WHAT YOU NEED TO DO -
When you reach the line that contains "I have to get", begin copying exactly and continue through the last line below. Do not copy pictures.

** DATA TO EXAMINE follows **

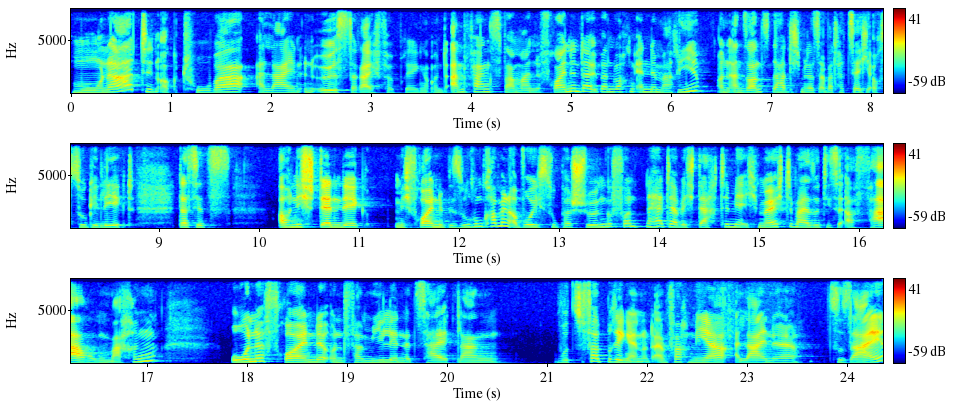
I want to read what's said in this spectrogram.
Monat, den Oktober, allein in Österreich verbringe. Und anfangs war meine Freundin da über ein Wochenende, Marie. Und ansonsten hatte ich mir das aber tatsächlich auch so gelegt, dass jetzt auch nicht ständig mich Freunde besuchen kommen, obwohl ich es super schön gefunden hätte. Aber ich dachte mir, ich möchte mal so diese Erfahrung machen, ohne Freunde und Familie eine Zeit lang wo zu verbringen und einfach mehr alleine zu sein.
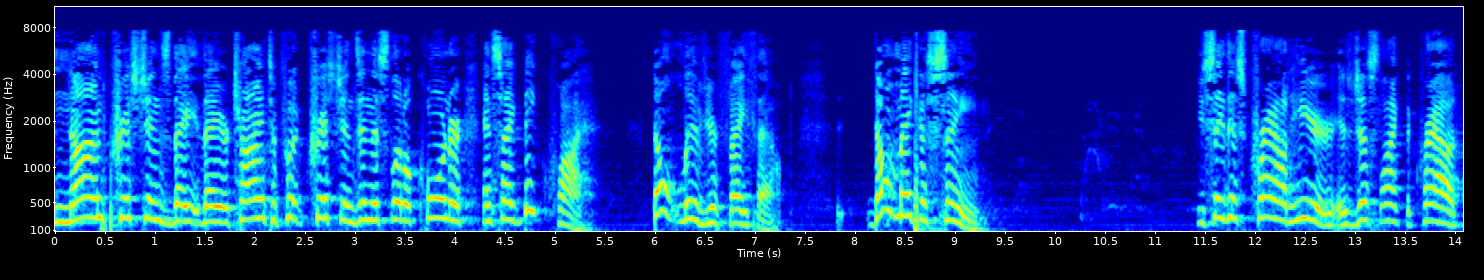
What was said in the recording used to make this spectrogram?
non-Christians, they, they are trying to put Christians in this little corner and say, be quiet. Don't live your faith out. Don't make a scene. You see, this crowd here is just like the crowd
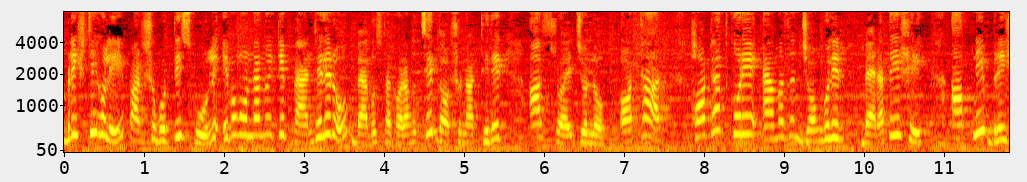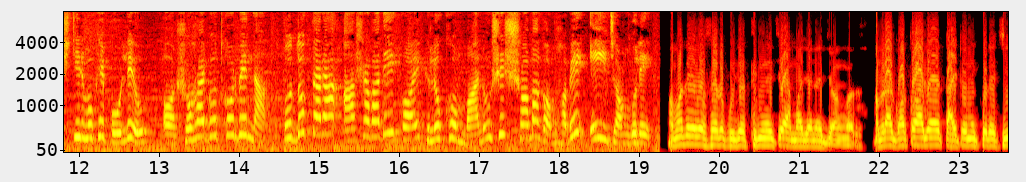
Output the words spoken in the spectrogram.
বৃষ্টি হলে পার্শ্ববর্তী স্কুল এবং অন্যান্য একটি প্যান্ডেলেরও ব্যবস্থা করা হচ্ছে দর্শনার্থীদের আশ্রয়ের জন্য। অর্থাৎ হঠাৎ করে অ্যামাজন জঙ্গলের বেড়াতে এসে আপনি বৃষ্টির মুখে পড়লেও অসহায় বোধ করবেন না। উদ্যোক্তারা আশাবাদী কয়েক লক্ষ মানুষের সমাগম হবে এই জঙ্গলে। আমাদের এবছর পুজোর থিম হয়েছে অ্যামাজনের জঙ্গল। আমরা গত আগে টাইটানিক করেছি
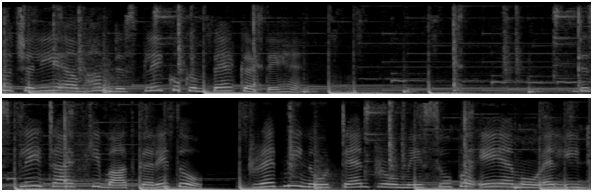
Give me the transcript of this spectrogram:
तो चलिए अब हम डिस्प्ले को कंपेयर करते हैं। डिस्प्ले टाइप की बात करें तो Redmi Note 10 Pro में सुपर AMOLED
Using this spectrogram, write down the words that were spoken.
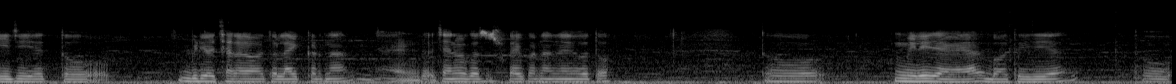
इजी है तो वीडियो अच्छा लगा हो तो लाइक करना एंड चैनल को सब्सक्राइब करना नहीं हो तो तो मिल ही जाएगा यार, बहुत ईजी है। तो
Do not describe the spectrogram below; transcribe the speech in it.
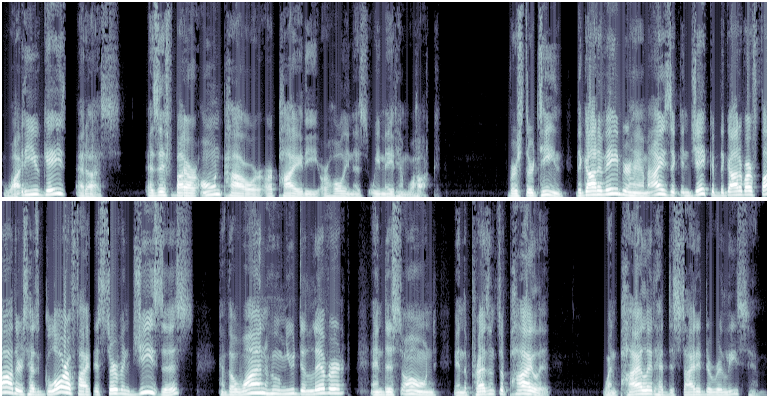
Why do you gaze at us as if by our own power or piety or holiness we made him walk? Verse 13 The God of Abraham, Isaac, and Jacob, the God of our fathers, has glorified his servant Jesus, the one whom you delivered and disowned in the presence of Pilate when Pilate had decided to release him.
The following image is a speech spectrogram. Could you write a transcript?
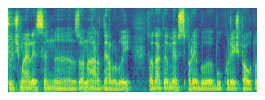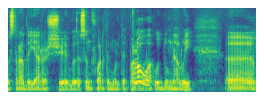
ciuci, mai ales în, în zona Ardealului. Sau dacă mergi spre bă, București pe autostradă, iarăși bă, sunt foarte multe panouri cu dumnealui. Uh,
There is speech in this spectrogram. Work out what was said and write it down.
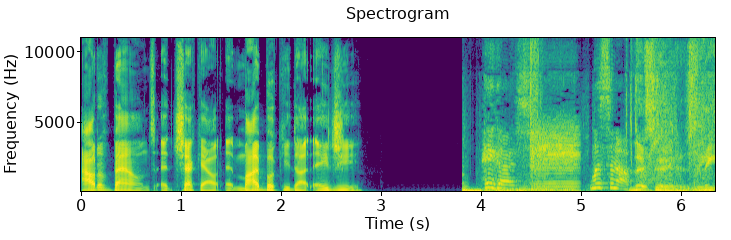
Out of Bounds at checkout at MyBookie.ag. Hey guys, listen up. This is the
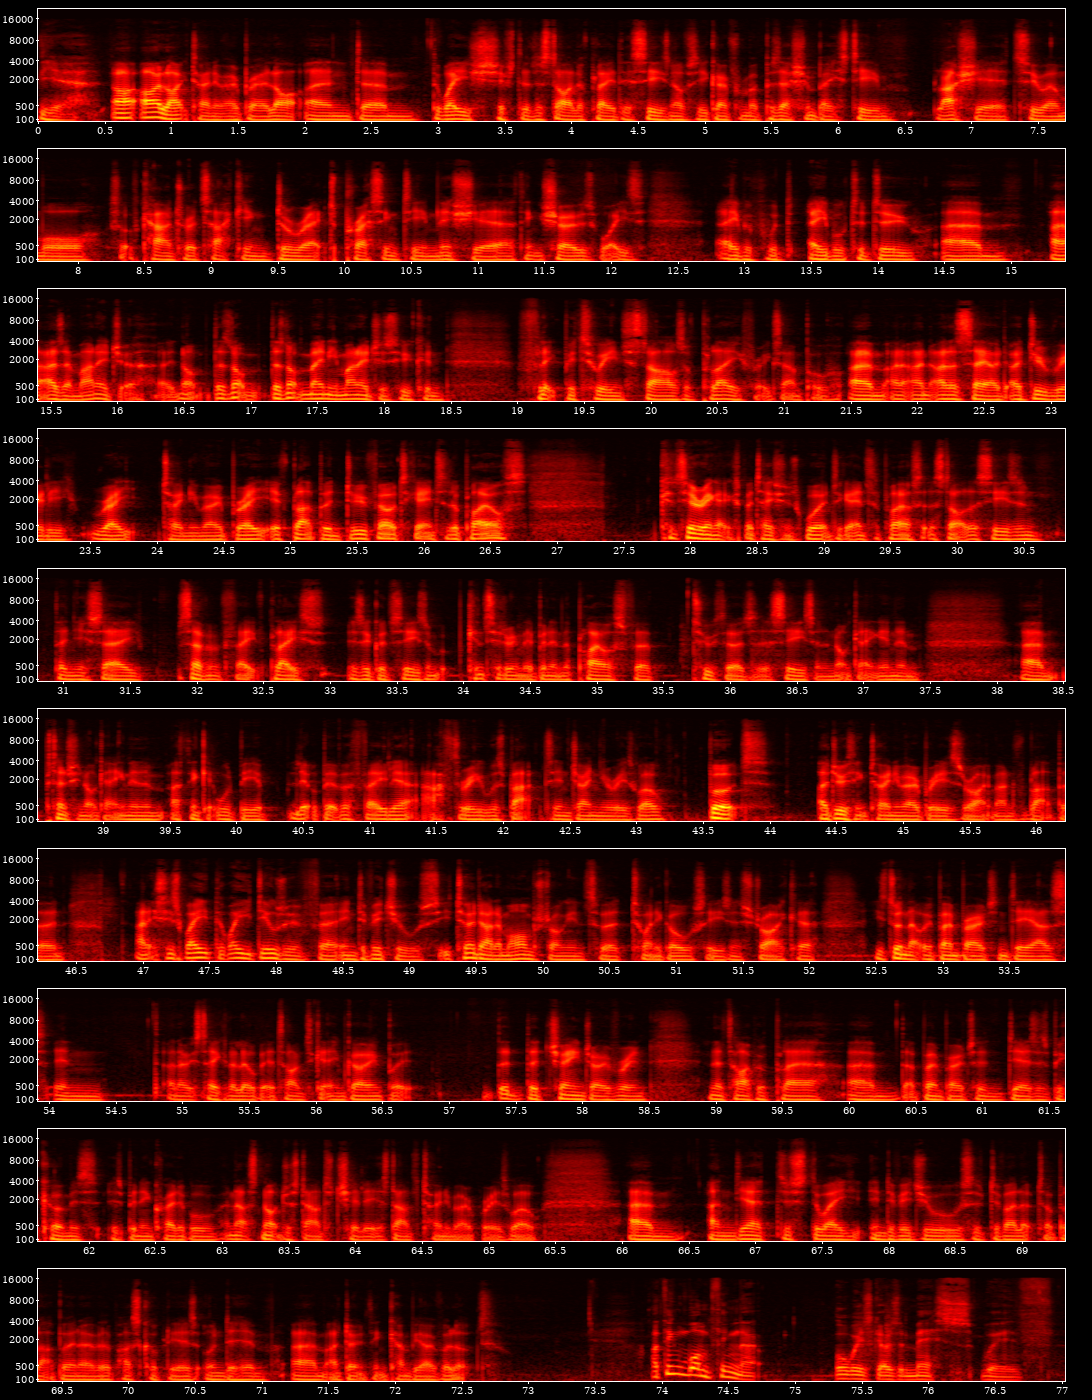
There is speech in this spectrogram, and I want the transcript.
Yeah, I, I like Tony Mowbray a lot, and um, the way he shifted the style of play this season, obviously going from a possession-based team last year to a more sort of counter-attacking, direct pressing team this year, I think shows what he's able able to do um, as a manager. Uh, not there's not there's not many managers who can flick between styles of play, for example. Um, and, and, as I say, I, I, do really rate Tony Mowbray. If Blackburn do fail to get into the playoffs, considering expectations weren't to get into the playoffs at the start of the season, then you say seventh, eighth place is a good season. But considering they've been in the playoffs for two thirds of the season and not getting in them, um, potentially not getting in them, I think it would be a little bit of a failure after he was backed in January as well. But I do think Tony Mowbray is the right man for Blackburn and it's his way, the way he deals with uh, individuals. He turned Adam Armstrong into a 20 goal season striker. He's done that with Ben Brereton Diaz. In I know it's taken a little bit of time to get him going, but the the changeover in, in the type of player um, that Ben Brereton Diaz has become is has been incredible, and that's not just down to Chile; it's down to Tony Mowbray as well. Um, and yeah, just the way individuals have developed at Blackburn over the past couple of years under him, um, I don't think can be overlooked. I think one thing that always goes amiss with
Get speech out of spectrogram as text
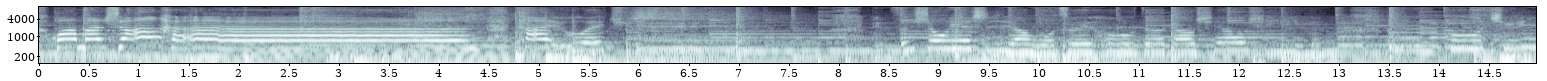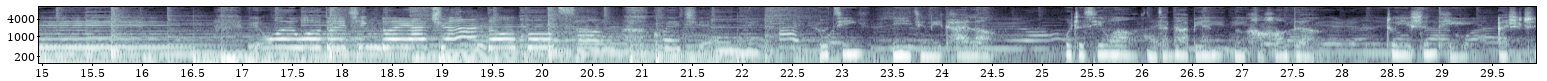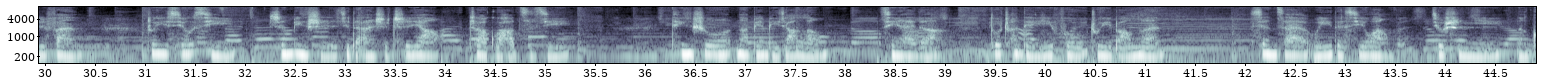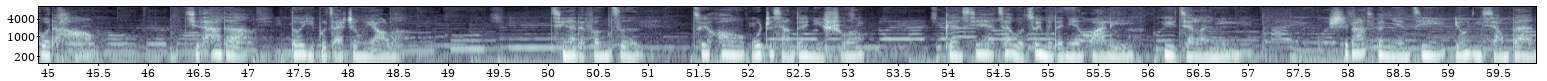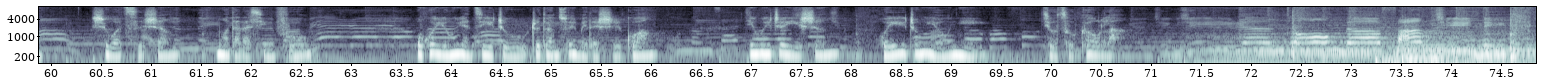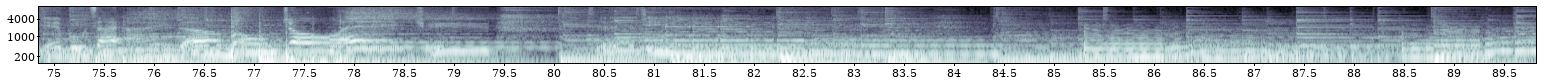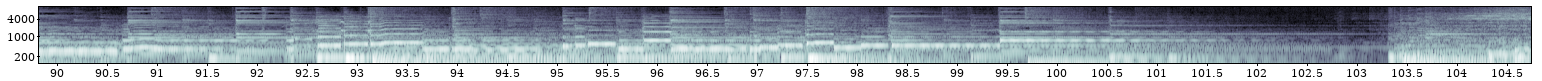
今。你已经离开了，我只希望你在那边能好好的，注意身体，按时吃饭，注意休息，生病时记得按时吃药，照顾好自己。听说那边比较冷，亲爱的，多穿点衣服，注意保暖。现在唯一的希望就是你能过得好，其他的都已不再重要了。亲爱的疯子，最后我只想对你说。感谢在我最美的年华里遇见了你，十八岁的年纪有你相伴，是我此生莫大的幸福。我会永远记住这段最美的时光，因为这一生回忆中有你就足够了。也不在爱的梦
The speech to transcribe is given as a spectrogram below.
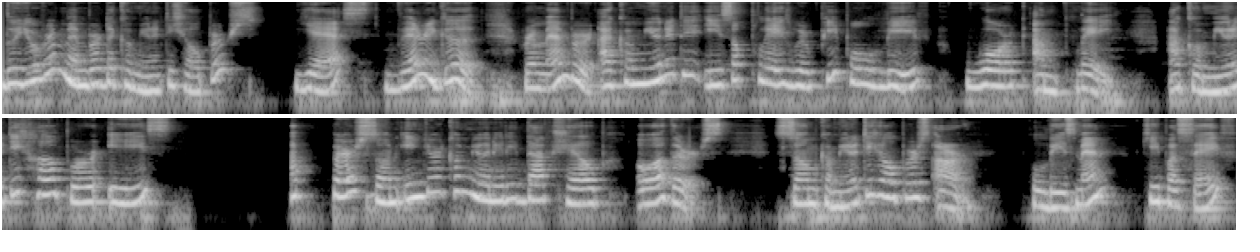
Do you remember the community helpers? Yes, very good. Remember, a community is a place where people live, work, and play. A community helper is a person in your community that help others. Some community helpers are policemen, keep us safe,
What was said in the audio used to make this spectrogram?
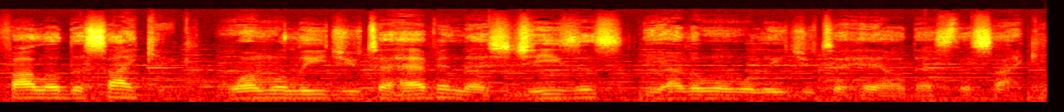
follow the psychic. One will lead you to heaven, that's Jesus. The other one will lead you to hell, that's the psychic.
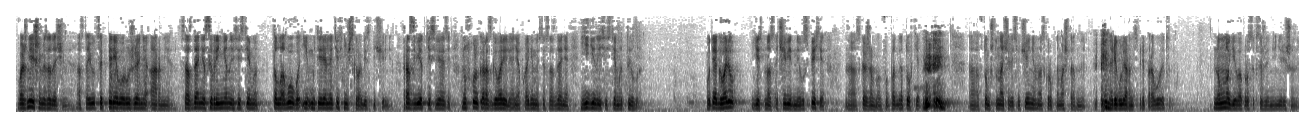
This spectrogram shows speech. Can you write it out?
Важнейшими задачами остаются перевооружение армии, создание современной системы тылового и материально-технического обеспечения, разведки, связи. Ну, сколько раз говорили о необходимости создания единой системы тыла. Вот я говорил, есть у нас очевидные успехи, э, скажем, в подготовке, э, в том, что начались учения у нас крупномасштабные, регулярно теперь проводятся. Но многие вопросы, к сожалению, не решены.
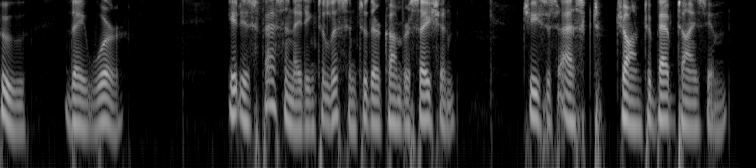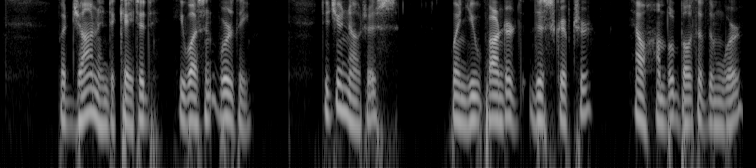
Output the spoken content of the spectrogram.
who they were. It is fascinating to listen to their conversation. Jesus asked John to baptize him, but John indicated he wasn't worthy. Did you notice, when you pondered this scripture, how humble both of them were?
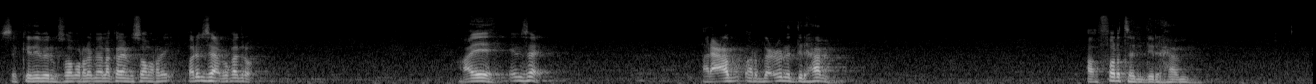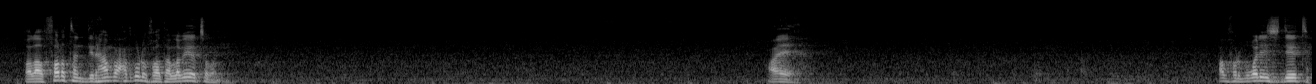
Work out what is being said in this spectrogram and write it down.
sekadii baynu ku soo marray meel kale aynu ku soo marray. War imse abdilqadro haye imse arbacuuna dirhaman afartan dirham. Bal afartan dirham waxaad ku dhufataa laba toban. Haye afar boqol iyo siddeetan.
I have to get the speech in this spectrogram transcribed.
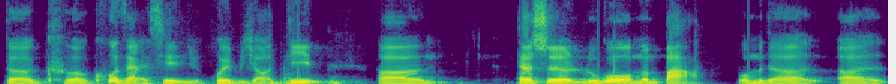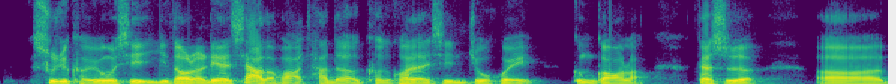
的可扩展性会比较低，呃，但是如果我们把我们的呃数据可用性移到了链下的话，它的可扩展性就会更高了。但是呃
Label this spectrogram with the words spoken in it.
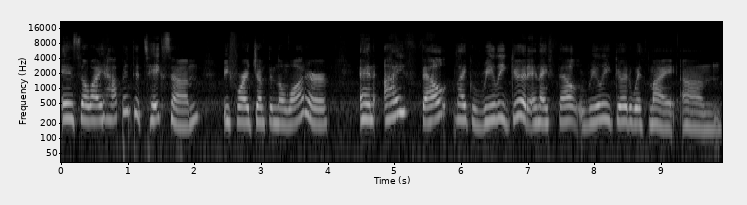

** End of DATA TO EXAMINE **

ANSWER AREA -
I have to get the speech in this spectrogram transcribed.
的可扩展性会比较低，呃，但是如果我们把我们的呃数据可用性移到了链下的话，它的可扩展性就会更高了。但是呃
Label this spectrogram with the words spoken in it.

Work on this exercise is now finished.